FRANKFURT (Reuters) -Merck KGaA’s experimental multiple sclerosis (MS) drug missed the primary goal in highly anticipated late-stage trials, dealing a major blow to the German company’s growth ambitions and hitting its shares.
In two Phase III trials, the compound known as evobrutinib failed to beat Sanofi’s established Aubagio in reducing MS relapse rates, Merck said in a statement late on Tuesday.
Merck was seen as ahead of Sanofi, Novartis and Roche in a four-way race to develop more targeted MS drugs in a class known as Bruton’s tyrosine kinase (BTK) inhibitors.
Merck said an estimated 2.8 million people worldwide have MS and that the relapsing forms of the disease, which were the focus of the evobrutinib trials, are the most common.
Investors have been kept on edge over revenue prospects because of a possible link to liver damage from the drug category, which is designed to more selectively block the cells that drive the harmful autoimmune reaction behind MS.
Still, analysts have cited annual peak sales estimates for Merck’s drug of well above $2 billion on average.

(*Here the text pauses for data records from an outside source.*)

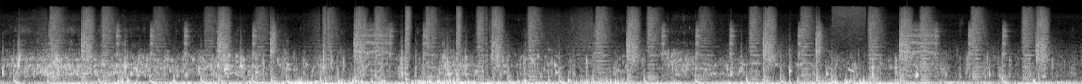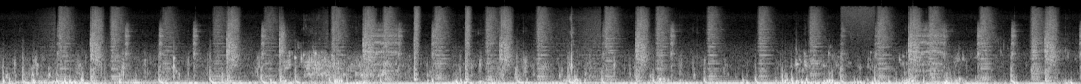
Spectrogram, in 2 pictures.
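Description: Feet kicking and paddling hard in a swimming pool while the swimmer holds the edge, making continuous loud, close splashing and churning water for the whole stretch, with no talking.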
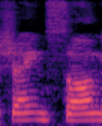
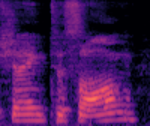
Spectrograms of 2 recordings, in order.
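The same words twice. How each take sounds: First: The second word starts without a T sound. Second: The second word starts with a T sound. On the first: The speaker calls it right. "is how they say it in the movie" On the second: The speaker calls it wrong. "it has a T in front. I didn't know how to pronounce it"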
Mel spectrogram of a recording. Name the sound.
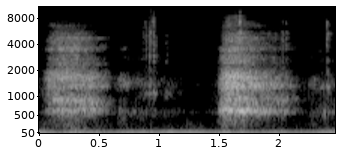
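imitated heavy breathing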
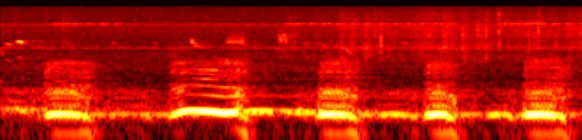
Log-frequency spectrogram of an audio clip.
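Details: Calls of African wild dog puppies at the den, a string of deep, hollow moans with rich overtones, some clipped and some drawn out, coming roughly once a second in an uneven rhythm.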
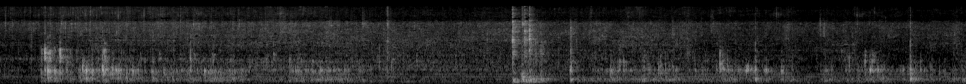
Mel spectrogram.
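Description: Cubed chayote tumbling from a metal colander into hot oil with sautéed onion and garlic, setting off a steady sizzle. A loud sharp knock about five seconds in, and a spatula stirring the pieces near the end.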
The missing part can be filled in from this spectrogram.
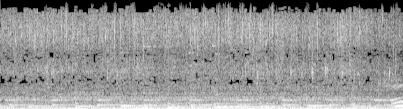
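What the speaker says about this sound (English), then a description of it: "I'm gonna fry them in olive oil because I think that'll help them crisp up and stay together better" Bean balls frying in Kalamata olive oil in a pan, a steady, fairly quiet continuous sizzle with a low constant hum underneath and no talking.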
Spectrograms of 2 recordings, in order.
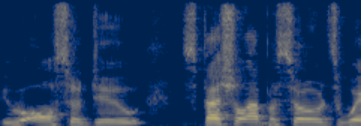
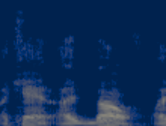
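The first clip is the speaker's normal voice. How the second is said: ordinary delivery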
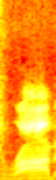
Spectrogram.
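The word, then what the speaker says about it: Raab: Okay, so it's Rob as in R AAB.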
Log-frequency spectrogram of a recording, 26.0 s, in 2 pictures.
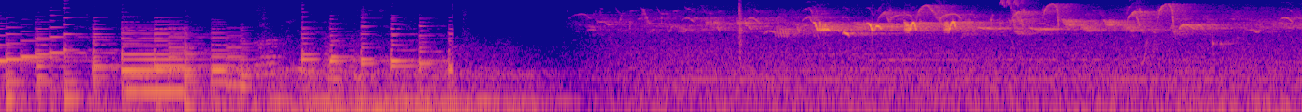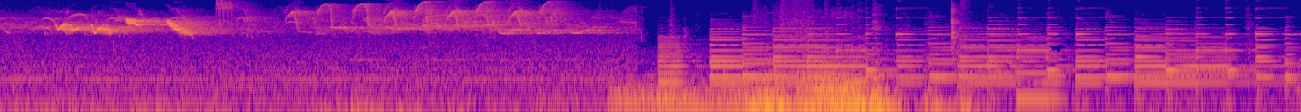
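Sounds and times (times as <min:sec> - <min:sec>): small birds chirping: 0:05.6 - 0:19.6.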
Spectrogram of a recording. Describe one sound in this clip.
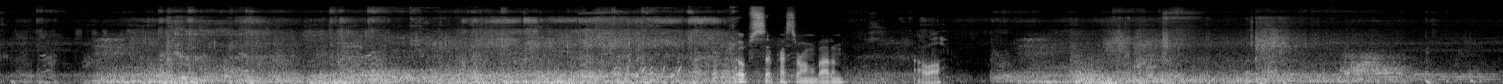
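Magic spells burst with hissing whooshes.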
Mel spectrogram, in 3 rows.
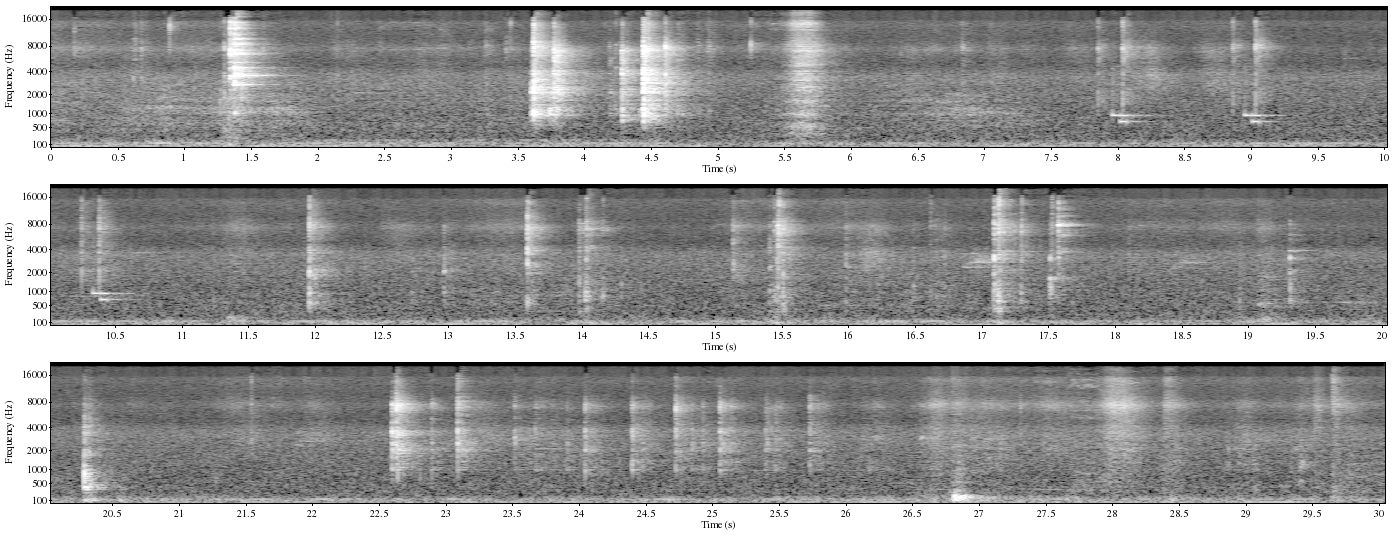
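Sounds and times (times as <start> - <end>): small clicks and taps: 22.6 - 26.3.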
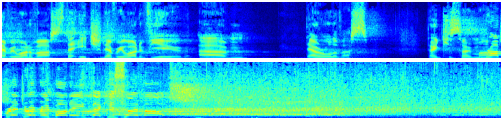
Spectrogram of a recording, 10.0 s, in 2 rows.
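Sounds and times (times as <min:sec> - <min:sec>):
speech: 0:00.0 - 0:07.7
audience applause: 0:06.2 - 0:09.9.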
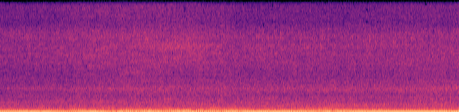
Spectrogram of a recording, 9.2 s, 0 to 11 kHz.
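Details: Restored 1938 SS Jaguar 3½ Drophead six, running. Steady, deep, even drone with no knocks, misses or ticks. Runs sweetly.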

The group’s shares plunged 14% to their lowest in five weeks on Wednesday, with JP Morgan analysts saying it was an unexpected disappointment because side effects, not efficacy, had been the main concern.
“We had assumed that the trials would be successful and the product would get to market (outside of the United States,” the analysts said in a note.

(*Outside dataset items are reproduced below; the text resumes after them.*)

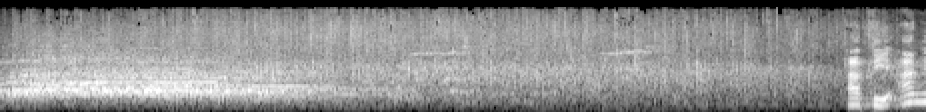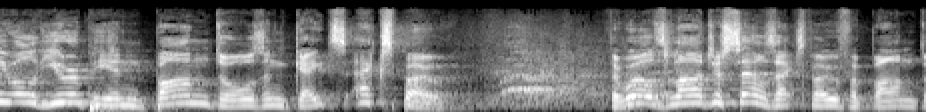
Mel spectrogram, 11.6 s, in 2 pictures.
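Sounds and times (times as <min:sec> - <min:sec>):
live audience applauding: 0:00.0 - 0:05.6
speech: 0:05.3 - 0:08.8, 0:09.6 - 0:11.5
laughter: 0:08.8 - 0:10.2.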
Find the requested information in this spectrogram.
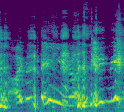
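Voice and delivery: high, laughing pained whine; whiny hurt boy. Retold or imitated. Injured boy answering his sister, high laughing whine. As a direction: complain like a hurt kid. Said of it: "He's like".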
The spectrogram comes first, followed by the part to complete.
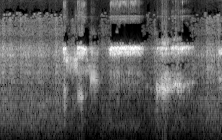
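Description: A man's voice, heavily garbled and choppy, as over a poor call connection, starting about a second in.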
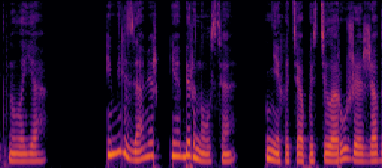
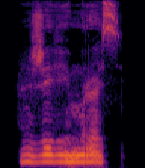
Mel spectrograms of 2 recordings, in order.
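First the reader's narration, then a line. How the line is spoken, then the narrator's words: Hoarse, spat out. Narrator (Russian): хрипло выплюнул он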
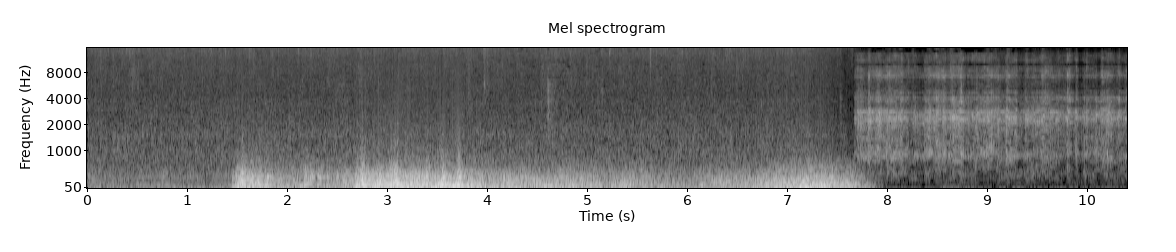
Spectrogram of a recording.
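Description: Rain falling steadily, with a long, deep rumble of thunder that breaks in about a second and a half in, swells twice and dies away near eight seconds. After it the sound thins to a higher, lighter hiss.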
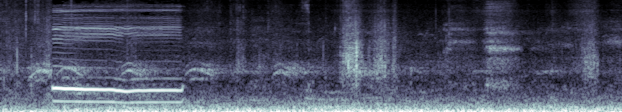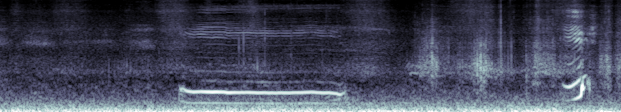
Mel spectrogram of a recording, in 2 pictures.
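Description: A stick scratches in gravelly sand.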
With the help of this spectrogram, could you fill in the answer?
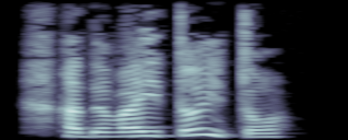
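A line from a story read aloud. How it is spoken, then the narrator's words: Snorting, earnest assurance. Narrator (Russian): хмыкнула и клятвенно заверила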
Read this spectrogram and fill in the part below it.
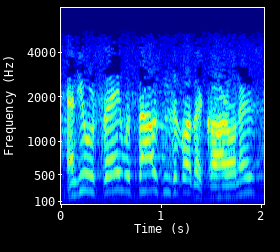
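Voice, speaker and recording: A man's voice: very high voice, quick pace, narrow, tinny audio, heavy background noise. An American man announcing in polished, formal 1930s radio style, like a sponsor's salesman, on an old broadcast recording.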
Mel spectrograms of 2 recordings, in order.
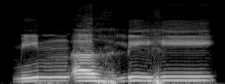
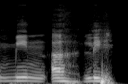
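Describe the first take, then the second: First: The final vowel is held for two counts. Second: The final vowel is dropped at the stop. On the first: The reading continues into the next word. "dua harakat" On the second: The reader stops after this word. "Kalau kita berhenti"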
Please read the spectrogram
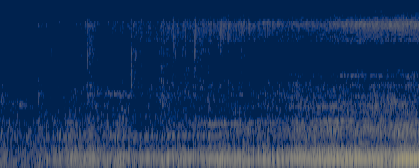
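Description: A motor vehicle's engine, a low hum that grows louder toward the end.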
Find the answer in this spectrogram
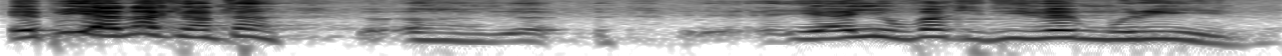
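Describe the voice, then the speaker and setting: A man's voice: very high-pitched, expressive, racing. A man preaching a sermon in a church, emphatic and repeating his key phrases. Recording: long reverb in a church hall.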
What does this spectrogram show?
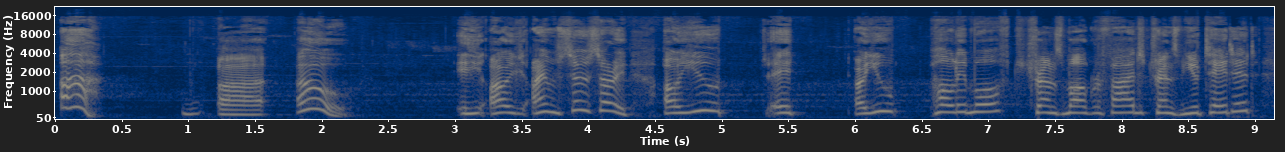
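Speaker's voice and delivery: Guild Mage Morrow flustered. Acted. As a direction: fumble through the apology like a fussy wizard. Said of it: "Guild Mage Morrow turns and says".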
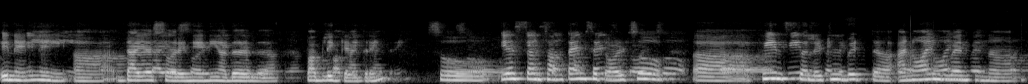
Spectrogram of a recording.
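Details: Male student with a high-pitched, feminine-sounding voice for 5 to 6 years, recorded before therapy on assessment day; puberphonia.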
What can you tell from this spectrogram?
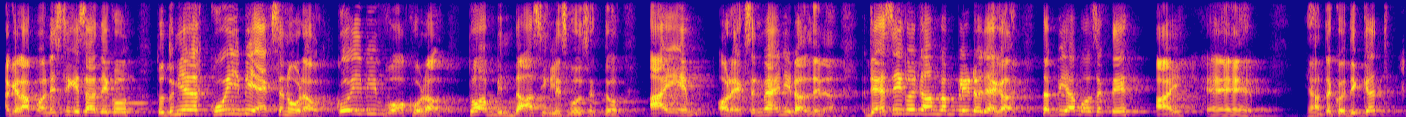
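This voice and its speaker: Man, teacher, high animated voice, quizzing students, echoey classroom with long reverb. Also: moderate pace. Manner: animated, repeats questions for students to call out answers. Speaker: English teacher. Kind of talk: classroom grammar lesson.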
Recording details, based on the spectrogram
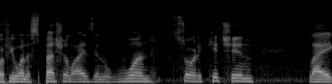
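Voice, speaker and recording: In a dry, close sound with no echo, a man with an ordinary speaking voice and medium pitch talks at a fairly quick pace. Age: 20s. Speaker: podcaster and line cook. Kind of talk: casual monologue. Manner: casual with many fillers and repetitions.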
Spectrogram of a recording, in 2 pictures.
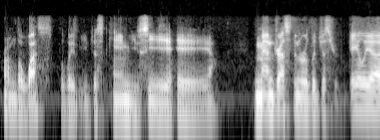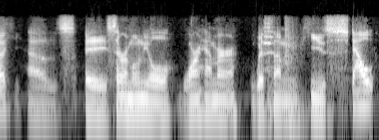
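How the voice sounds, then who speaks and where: A man narrating as game master of a tabletop game, talking with many fillers and slowing down for descriptions. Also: fairly low pitch, a bit bright, lo-fi sound. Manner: hesitant, filler-heavy narration with slowed descriptive passages.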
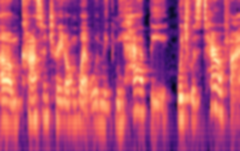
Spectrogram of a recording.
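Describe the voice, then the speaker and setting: Her intonation lively, a woman speaks at a medium pitch with a bright, sharp tone. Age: 40s. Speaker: interior designer and military veteran. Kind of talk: casual interview. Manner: animated.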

After weak demand hit Merck’s specialty materials businesses, analysts have said a successful launch of evobrutinib was key to the diversified group reaching its goal of generating 25 billion euros ($27 billion) in sales by 2025, up from 22.2 billion in 2022.
CEO Belen Garijo said as recently as October that the MS drug could reach annual sales over $1 billion.
That was even after U.S. regulators in April had paused enrolling new patients into an evobrutinib trial. At the time, the company said the Food and Drug Administration had cited lab results suggesting drug-induced liver injury, but the affected patients had no symptoms.
Similarly, Roche subsidiary Genentech said last month that the FDA had stopped new patient enrolment in a trial of its BTK inhibitor against MS, fenebrutinib, citing asymptomatic liver injury shown in lab readings.
Sanofi had run into similar problems with its BTK drug candidate tolebrutinib. Novartis said in April that no signs of liver damage had been seen in trials testing its BTK drug candidate remibrutinib.
For Merck’s medium-sized pharma unit, the failed trials marks another major development setback after cancer drug hopeful bintrafusp alfa fell short in a 2021 trial, triggering the end of an alliance with GSK.
The diversified group flagged last month that full-year operating earnings would likely be in the lower half of its target range on weak demand for specialty materials that are used to make biotech drugs and semiconductors.
The maker of pharmaceuticals, lab gear and specialty chemicals previously raised the prospect of returning to revenue growth next year.
($1 = 0.9263 euros)
(Reporting by Ludwig BurgerEditing by Bill Berkrot, Josie Kao and Louise Heavens)